How Does Cold Weather Affect Rheumatoid Arthritis?
Almost everyone suffering from rheumatoid arthritis (RA) notices their symptoms getting progressively worse during cold weather. And while there are ways to go around this problem such as wearing warm and lightweight clothing, stretching, and staying inside well-heated rooms, most arthritis sufferers would like to know why exactly does arthritis seem to flare when the temperature drops. Unfortunately, nobody knows the answer to this question. Although this stance may sound disappointing, there are some theories out there that could make understanding the link between arthritis pain and weather conditions easier and that we will cover in this article.
No scientific evidence
The number one reason why medical experts don’t know how the weather influences arthritis symptoms is mostly because there is not enough scientific evidence to prove that this is the case. A study on the topic of arthritis and cold weather that was published in a 1999 issue of the journal Pain states that although RA patients report weather sensitivity, the relationship is not clinically significant. On the other hand, a study published a few years ago in Reumatologia Clinica found a 16% increase in flares due to cold weather.
What others experts have to say
Dr. James Fant, associate professor of medicine and director of rheumatology at the University of South Carolina School of Medicine gives his explanation for this phenomenon in a press release. After 20 years of practice and hearing RA patients complain of worsening of symptoms during cold weather, Dr. James Flant concluded that there must be something to this phenomenon.
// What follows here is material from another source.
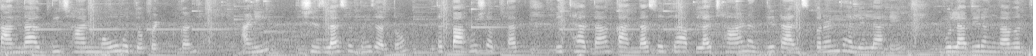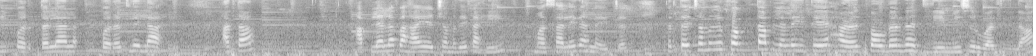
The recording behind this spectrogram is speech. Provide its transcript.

But the Arthritis Foundation is a little bit more specific on this subject, saying that those suffering from any of the most common types of arthritis may be experiencing pain because atmospheric conditions during the colder winter months increase swelling in the joint capsule.
Is it the weather or something else?
While people with arthritis swear that cold weather is to blame for their symptoms, medical experts believe that several different factors may be involved. A study published in Rheumatology found that seasonal variations are a probable cause of worsening RA symptoms. Dr. James Flaunt also says that changes in barometric pressure may be to blame. According to Flaunt, if the barometric pressure is decreased, then that allows already inflamed tissue to swell even more. The changes in tissue swelling due to barometric pressure changes stimulate nerve endings, and this leads to pain.
Cold and arthritis pain
But as far as cold weather, in particular, is concerned, cold temperatures seem to irritate the nerves surrounding joint tissue in the same way that other changes in weather conditions do. Cold weather shrinks tissue in the joint and thereby pulses on nerves causing pain, explains Dr. Flaunt. However, it is most likely that a combination cold temperatures, humid environments, and drops in barometric pressure make for the worst recipe in arthritis symptoms.
Other factors involved
And while we can see how rheumatoid arthritis and osteoarthritis can both become worse during the colder months, our behavior during these months could also be to blame. These conditions tend to become worse with a sedentary lifestyle, and we know how we tend to hibernate during the cold winter months. Not going out much, not exercising, and wearing bulky clothes that limit freedom of movement are all things that can make your joints feel worse in winter.
Other conditions that are affected by weather
People with Arthritis aren’t the only ones predicting the weather with the severity of their symptoms. Many other conditions are also known to become worse with changing weather, including drops in barometric pressure, rainfall, cold temperatures, and high humidity. Fibromyalgia, Raynaud’s syndrome, lupus, migraines, and back problems can all become worse with changing weather. Chronic pain conditions in the elderly also tend to worsen with stormy weather.
What you can do about it
Of course, the first rule is to keep yourself warm when going out. Wear loose and lightweight clothing with insulating fabrics. Bulky clothes can limit your movement, and tight clothing can prevent sweat from evaporating. Wearing compression gloves can help as well, especially if your hands are affected by RA the most. As far as maintaining high levels of physical activity goes, walking, doing housework, using the stairs, yoga, aerobics, indoor swimming, are all great options. Another option is using topical pain relievers like Traumeel and similar products.
While you can’t change the weather, you can change your habits to make your arthritis pain easier once the temperature drops. You may feel that it’s easier stay dormant during the winter months and wait for spring to get moving, but this could make your arthritis pain worse. Although researchers aren’t sure how exactly the weather influences the severity of arthritis pain, they do know that the link between arthritis pain and weather conditions is strong.
Sophie Addison is a popular blogger and skincare expert. She is very passionate about writing on skincare and beauty. She is an active contributor of many health and lifestyle blogs including glozine lifestyle. She has posted articles on tips for fine lines and wrinkles, best eye creams, weight loss and fitness news. Apart from work she likes gardening and listening music. You can also contact her on Facebook, and Pinterest.